The world is facing a "catastrophic moral failure" over the distribution of vaccines, World Health Organization (WHO) Director-General Tedros Adhanom Ghebreyesus has warned.
He said it is "not right" that younger, healthier adults in rich countries get vaccinated against COVID-19 before older people in financially weaker countries.
Ghebreyesus kicked off the WHO's week-long executive board meeting, being hosted online from its headquarters in Geneva, by saying more than 39 million doses have been administered in nearly 50 richer nations and a small fraction to their poorer neighbors.
"Just 25 doses have been given in one low-income country, not 25 million, not 25,000, just 25. I need to be blunt," he said.

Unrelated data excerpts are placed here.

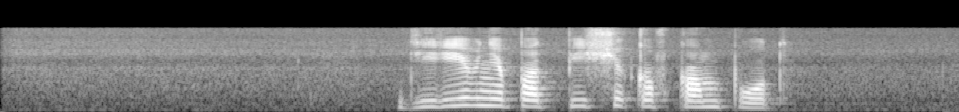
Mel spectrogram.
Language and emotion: Russian, neutral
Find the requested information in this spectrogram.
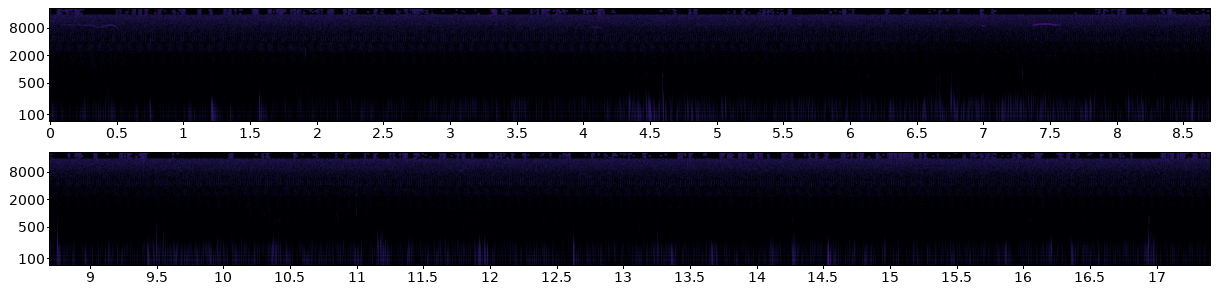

"The world is on the brink of a catastrophic moral failure. And the price of this failure will be paid with lives and livelihoods in the world's poorest countries."
Ghebreyesus nonetheless hailed the scientific achievement behind rolling out vaccines less than a year after the pandemic erupted.
"Vaccines are the shot in the arm we all need, literally and figuratively," he said. "But we now face the real danger that even as vaccines bring hope to some, they become another brick in the wall of inequality between the worlds – of the world's haves and have-nots."
In some of his toughest public words yet to vaccine makers, Ghebreyesus again criticized "bilateral deals" between companies and countries that can deplete the effectiveness of the WHO-backed COVAX facility. That initiative aims to get the vaccines to all countries – whether rich or poor – based on need.
He also raised the issue of profits: "The situation is compounded by the fact that most manufacturers have prioritized regulatory approval in rich countries where the profits are highest rather than submitting full dossiers to WHO," he said.
That appeared to be an allusion to a shortage of data the United Nations health agency says it has received from vaccine makers so the WHO can approve them for wider emergency use.
"Ultimately, these actions will only prolong the pandemic, prolong our pain, the restrictions needed to contain it and human and economic suffering," said Ghebreyesus. Adding that vaccine equity was "not just a moral imperative, it is a strategic and economic imperative."